  • Data package
    Data from: Evidence for pre-mnemonic, perceptual neglect of environmental features in hippocampal lesioned pigeons during homing
    (2014-07-31) Gagliardo, Anna; Pollonara, Enrica; Coppola, Vincent J; Santos, Carlos David; Bingman, Verner P.

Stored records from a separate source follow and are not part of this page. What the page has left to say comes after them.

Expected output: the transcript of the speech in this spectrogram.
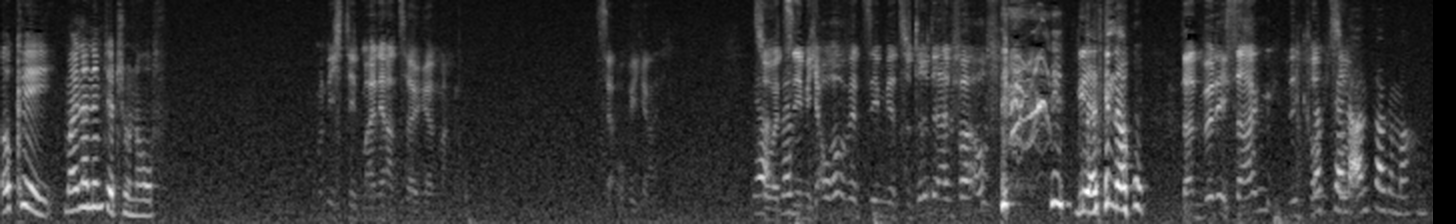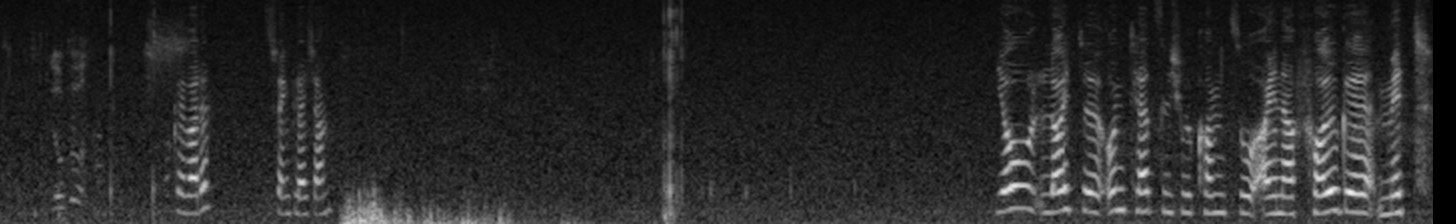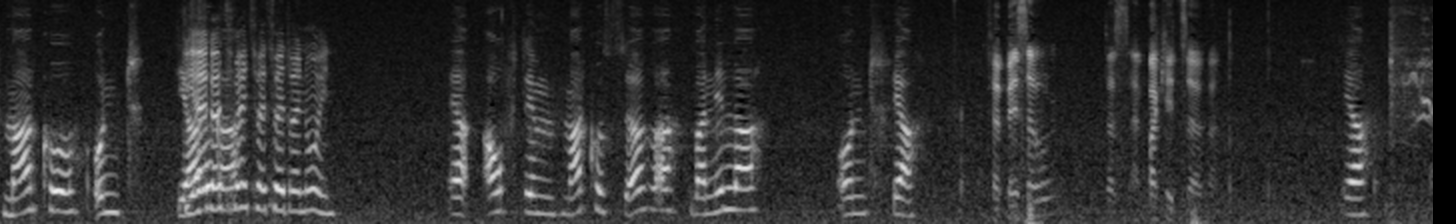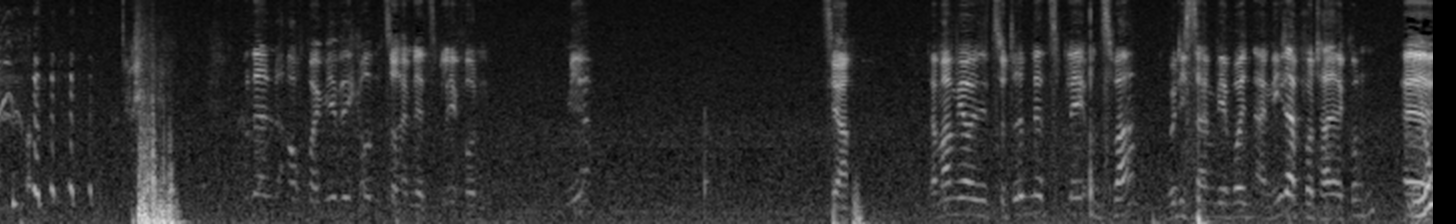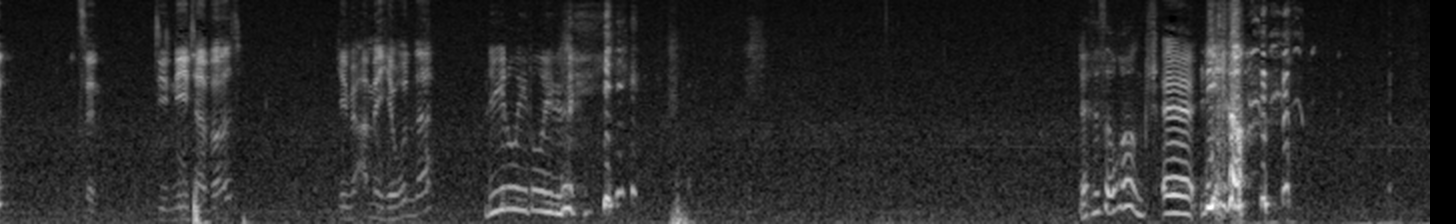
Okay, meiner nimmt jetzt schon auf. Und ich den meine Anzeige anmachen. Ist ja auch egal. Ja, so, jetzt nehme ich auch auf, jetzt nehmen wir zu dritt einfach auf. ja, genau. Dann würde ich sagen, Darf willkommen ich zum eine Ansage machen? Logo. Okay, warte. Es fängt gleich an. Jo Leute und herzlich willkommen zu einer Folge mit Marco und Ja, Dialga. 22239. Ja, auf dem Marcos Server Vanilla und ja, Verbesserung. Das ist ein Bucket-Server. ja. Und dann auch bei mir willkommen zu einem Let's Play von mir. Tja, dann machen wir heute zu dritten Let's Play und zwar würde ich sagen, wir wollten ein Nether-Portal erkunden. Äh, Jo. und sind die Nether-World. Gehen wir einmal hier runter. Lidl, Lidl, Lidl. Das ist orange. Äh, lila.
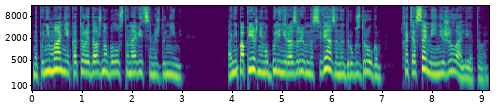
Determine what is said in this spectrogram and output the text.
на понимание, которое должно было установиться между ними. Они по-прежнему были неразрывно связаны друг с другом, хотя сами и не желали этого.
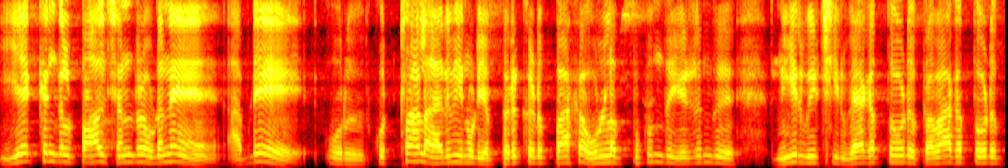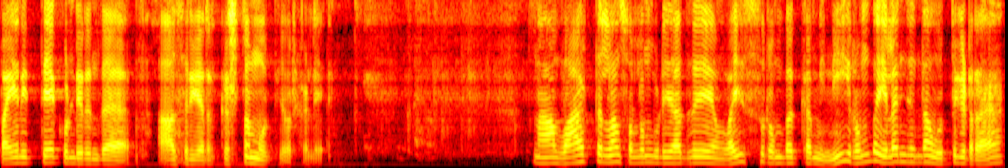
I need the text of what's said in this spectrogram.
இயக்கங்கள் பால் சென்ற உடனே அப்படியே ஒரு குற்றால அருவியினுடைய பெருக்கெடுப்பாக உள்ள புகுந்து எழுந்து நீர்வீழ்ச்சியின் வேகத்தோடு பிரவாகத்தோடு பயணித்தே கொண்டிருந்த ஆசிரியர் கிருஷ்ணமூர்த்தி அவர்களே. நான் வாழ்த்தெல்லாம் சொல்ல முடியாது. என் வயசு ரொம்ப கம்மி. நீ ரொம்ப இளைஞன் தான் ஒத்துக்கிட்டுற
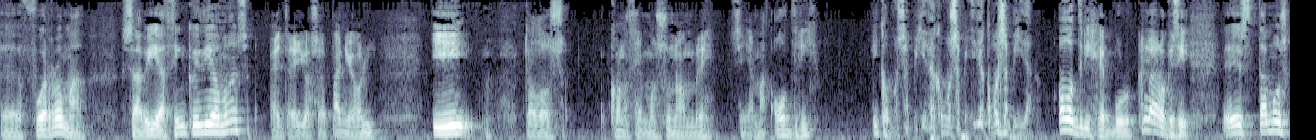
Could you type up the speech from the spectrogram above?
eh, fue Roma. Sabía cinco idiomas, entre ellos español, y todos conocemos su nombre. Se llama Audrey. ¿Y cómo se apellida? ¿Cómo se apellida? ¿Cómo se apellida? Audrey Hepburn, claro que sí. Estamos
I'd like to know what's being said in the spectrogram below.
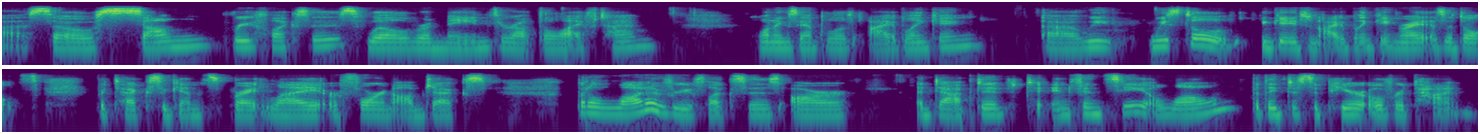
Uh, so some reflexes will remain throughout the lifetime. One example is eye blinking. Uh, we we still engage in eye blinking, right? As adults, protects against bright light or foreign objects. But a lot of reflexes are adaptive to infancy alone, but they disappear over time.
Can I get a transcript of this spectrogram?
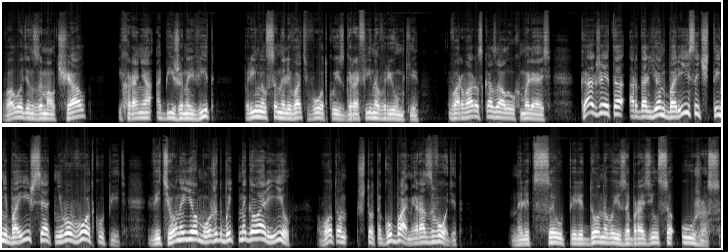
Володин замолчал и, храня обиженный вид, принялся наливать водку из графина в рюмки. Варвара сказала, ухмыляясь, «Как же это, Ардальон Борисович, ты не боишься от него водку пить? Ведь он ее, может быть, наговорил. Вот он что-то губами разводит». На лице у Передонова изобразился ужас.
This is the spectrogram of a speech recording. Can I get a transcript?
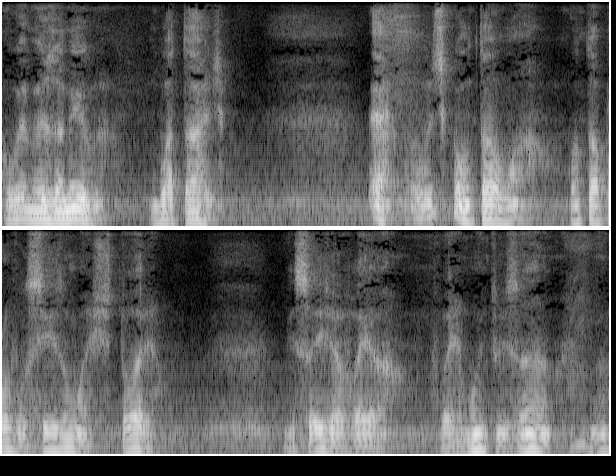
Oi, meus amigos, boa tarde. É, eu vou te contar uma, contar para vocês uma história. Isso aí já vai há, faz muitos anos. Né?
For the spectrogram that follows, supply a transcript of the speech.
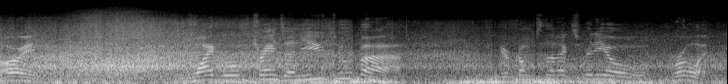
Alright. Wide World of Trains on YouTube. Uh, here comes the next video. Roll it.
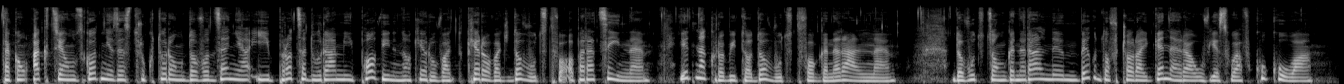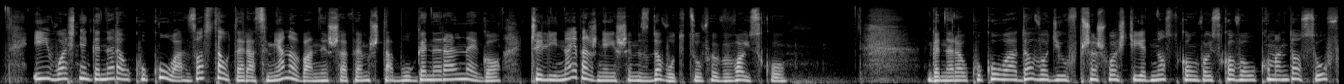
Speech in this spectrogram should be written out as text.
Taką akcją zgodnie ze strukturą dowodzenia i procedurami powinno kierować, kierować dowództwo operacyjne, jednak robi to dowództwo generalne. Dowódcą generalnym był do wczoraj generał Wiesław Kukuła. I właśnie generał Kukuła został teraz mianowany szefem sztabu generalnego, czyli najważniejszym z dowódców w wojsku. Generał Kukuła dowodził w przeszłości jednostką wojskową komandosów,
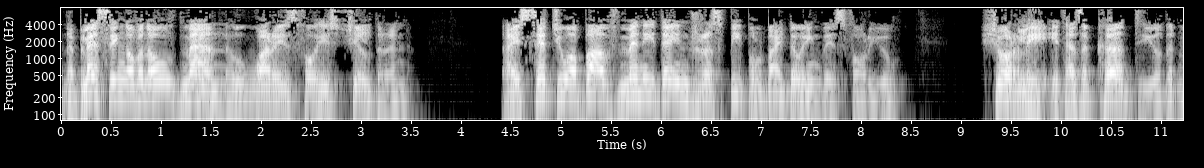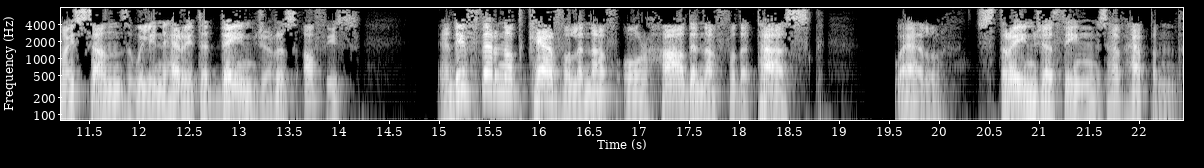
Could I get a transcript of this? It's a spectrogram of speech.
The blessing of an old man who worries for his children. I set you above many dangerous people by doing this for you. Surely it has occurred to you that my sons will inherit a dangerous office. And if they're not careful enough or hard enough for the task, well, stranger things have happened.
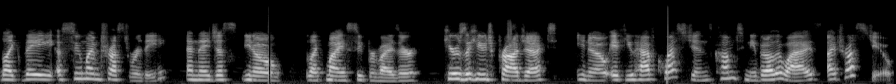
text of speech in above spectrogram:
like they assume I'm trustworthy and they just, you know, like my supervisor, here's a huge project, you know, if you have questions, come to me, but otherwise, I trust you.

    The importance of the vertebrate hippocampus in spatial cognition is often related to its broad role in memory. However, in birds, the hippocampus appears to be more specifically involved in spatial processes. The maturing of GPS-tracking technology has enabled a revolution in navigation research, including the expanded possibility of studying brain mechanisms that guide navigation in the field. By GPS-tracking homing pigeons released from distant, unfamiliar sites prior to and after hippocampal lesion, we observed, as has been reported previously, impaired navigational performance postlesion over the familiar/memorized space near the home loft, where topographic features constitute an important source of navigational information. The GPS-tracking revealed that many of the lost pigeons, when lesioned, approached the home area, but nevertheless failed to locate their loft. Unexpectedly, when they were hippocampal-lesioned, the pigeons showed a notable change in their behaviour when navigating over the unfamiliar space distant from home; they actually flew straighter homeward-directed paths than they did prelesion. The data are consistent with the hypothesis that, following hippocampal lesion, homing pigeons respond less to unfamiliar visual, topographic features encountered during homing, and, as such, offer the first evidence for an unforeseen, perceptual neglect of environmental features following hippocampal damage.